-------- DATASET EXTRACT

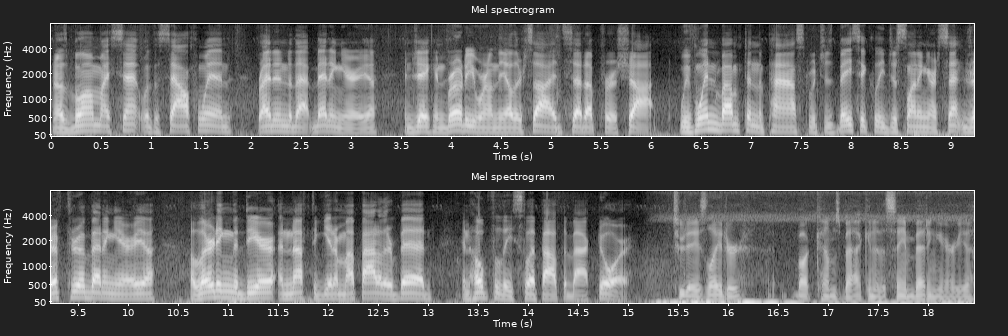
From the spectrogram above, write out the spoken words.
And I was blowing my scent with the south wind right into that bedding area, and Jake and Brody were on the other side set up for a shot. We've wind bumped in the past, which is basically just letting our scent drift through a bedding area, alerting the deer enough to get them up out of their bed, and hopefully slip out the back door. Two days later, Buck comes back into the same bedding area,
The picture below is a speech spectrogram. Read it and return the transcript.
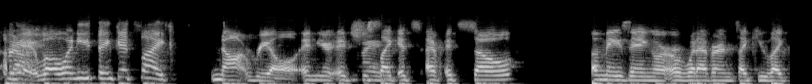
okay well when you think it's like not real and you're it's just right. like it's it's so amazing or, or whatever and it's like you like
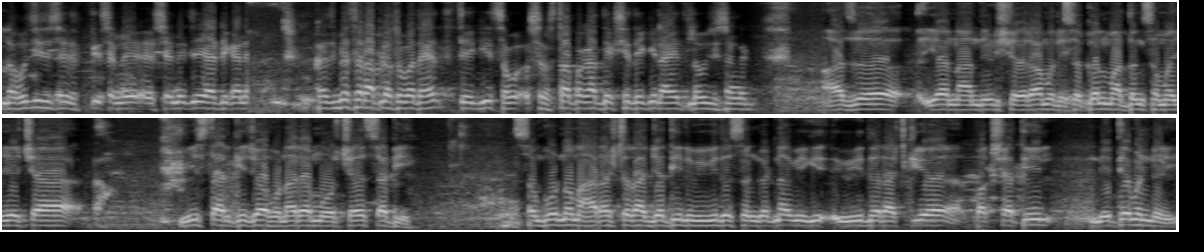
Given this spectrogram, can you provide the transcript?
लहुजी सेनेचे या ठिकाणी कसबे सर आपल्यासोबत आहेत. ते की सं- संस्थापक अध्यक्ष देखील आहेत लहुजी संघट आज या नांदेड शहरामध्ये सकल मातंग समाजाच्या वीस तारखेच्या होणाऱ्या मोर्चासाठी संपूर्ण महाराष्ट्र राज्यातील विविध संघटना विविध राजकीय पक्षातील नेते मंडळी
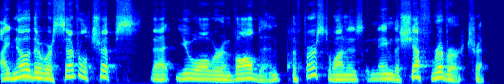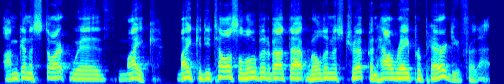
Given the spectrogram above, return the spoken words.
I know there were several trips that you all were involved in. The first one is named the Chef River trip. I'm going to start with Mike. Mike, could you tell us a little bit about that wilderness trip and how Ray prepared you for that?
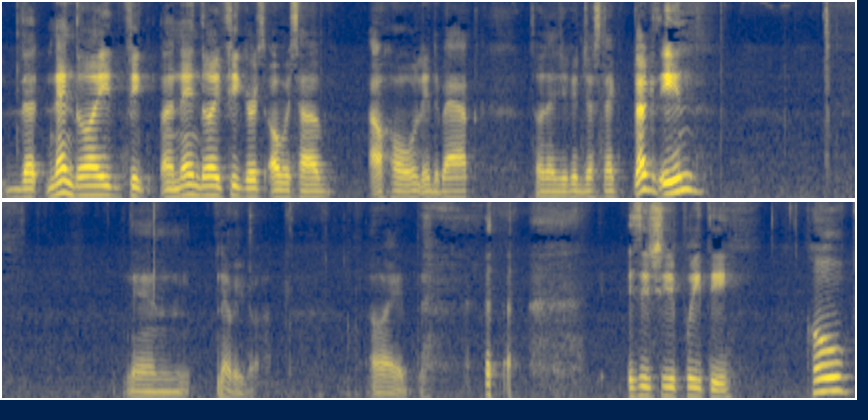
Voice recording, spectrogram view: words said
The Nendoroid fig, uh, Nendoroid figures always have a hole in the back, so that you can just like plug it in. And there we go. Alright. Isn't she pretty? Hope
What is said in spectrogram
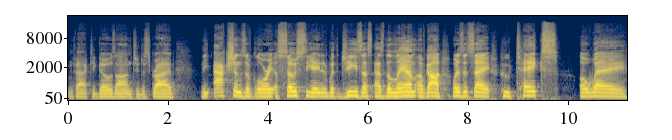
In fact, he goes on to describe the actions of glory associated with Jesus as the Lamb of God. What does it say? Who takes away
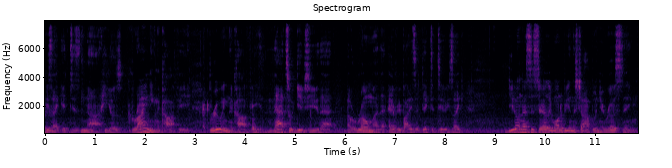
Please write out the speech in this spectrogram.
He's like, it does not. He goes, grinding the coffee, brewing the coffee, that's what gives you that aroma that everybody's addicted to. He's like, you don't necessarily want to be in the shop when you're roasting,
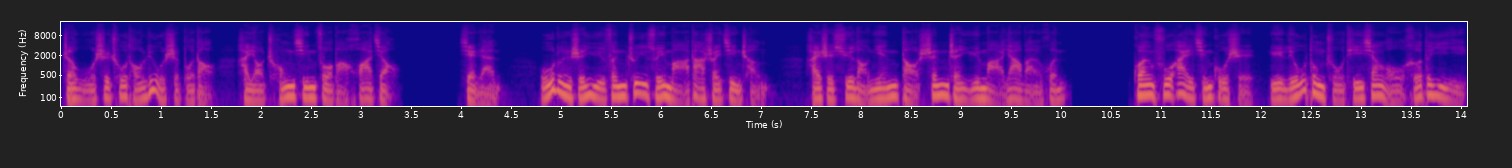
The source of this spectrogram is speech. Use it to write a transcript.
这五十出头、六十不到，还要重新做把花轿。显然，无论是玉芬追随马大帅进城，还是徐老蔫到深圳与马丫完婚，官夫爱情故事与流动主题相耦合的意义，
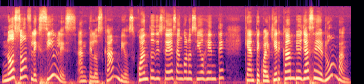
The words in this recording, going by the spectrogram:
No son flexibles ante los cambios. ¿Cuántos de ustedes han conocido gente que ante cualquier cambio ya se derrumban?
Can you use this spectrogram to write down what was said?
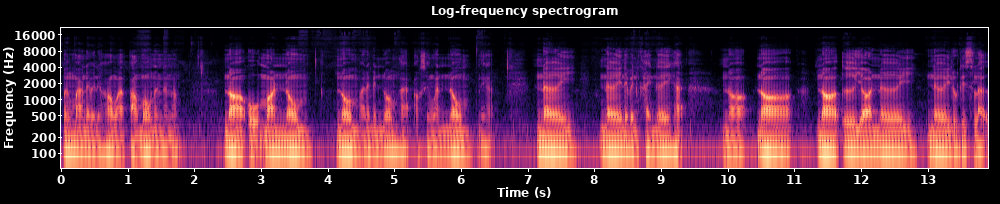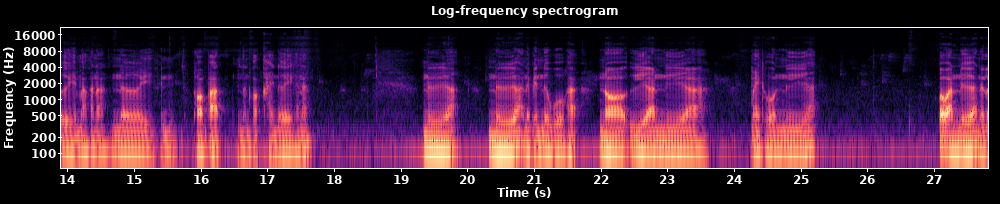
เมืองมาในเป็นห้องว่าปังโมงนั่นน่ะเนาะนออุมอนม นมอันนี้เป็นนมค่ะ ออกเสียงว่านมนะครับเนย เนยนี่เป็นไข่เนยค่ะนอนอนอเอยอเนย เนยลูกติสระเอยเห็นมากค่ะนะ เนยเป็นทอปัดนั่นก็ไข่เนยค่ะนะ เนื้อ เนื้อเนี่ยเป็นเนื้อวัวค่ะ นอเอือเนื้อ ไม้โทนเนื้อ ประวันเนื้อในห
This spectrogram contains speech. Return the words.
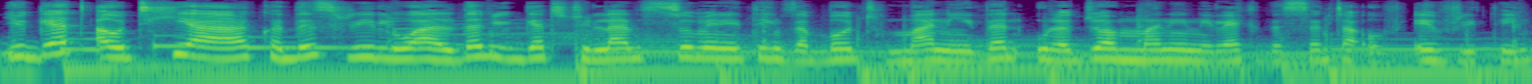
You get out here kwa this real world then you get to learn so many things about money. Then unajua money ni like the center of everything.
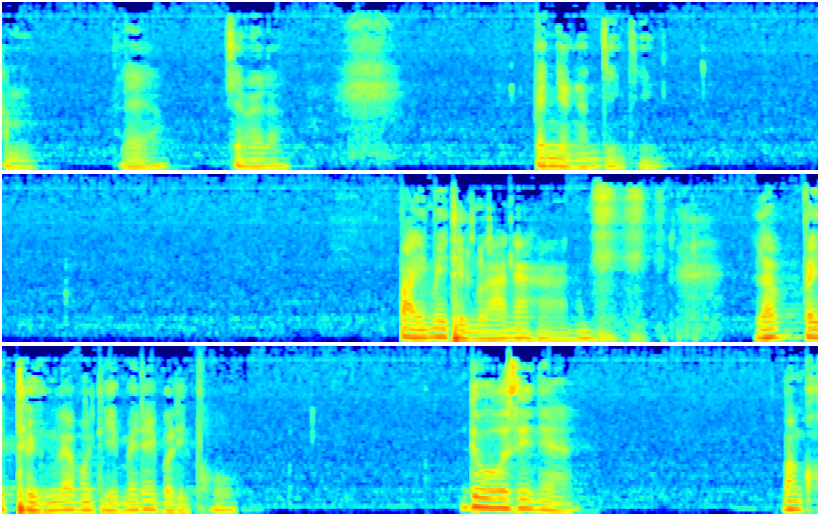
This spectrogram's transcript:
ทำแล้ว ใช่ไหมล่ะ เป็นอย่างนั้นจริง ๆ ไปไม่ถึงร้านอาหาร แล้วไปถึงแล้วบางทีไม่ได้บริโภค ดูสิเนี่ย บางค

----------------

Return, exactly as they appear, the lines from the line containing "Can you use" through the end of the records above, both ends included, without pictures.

§ ANSWER TO THE EXERCISE:
Can you use this spectrogram to write down what was said?
เมืองมาในเป็นห้องว่าปังโมงนั่นน่ะเนาะนออุมอนม นมอันนี้เป็นนมค่ะ ออกเสียงว่านมนะครับเนย เนยนี่เป็นไข่เนยค่ะนอนอนอเอยอเนย เนยลูกติสระเอยเห็นมากค่ะนะ เนยเป็นทอปัดนั่นก็ไข่เนยค่ะนะ เนื้อ เนื้อเนี่ยเป็นเนื้อวัวค่ะ นอเอือเนื้อ ไม้โทนเนื้อ ประวันเนื้อในห
This spectrogram contains speech. Return the words.
You get out here kwa this real world then you get to learn so many things about money. Then unajua money ni like the center of everything.
This spectrogram's transcript:
ทำแล้ว ใช่ไหมล่ะ เป็นอย่างนั้นจริง ๆ ไปไม่ถึงร้านอาหาร แล้วไปถึงแล้วบางทีไม่ได้บริโภค ดูสิเนี่ย บางค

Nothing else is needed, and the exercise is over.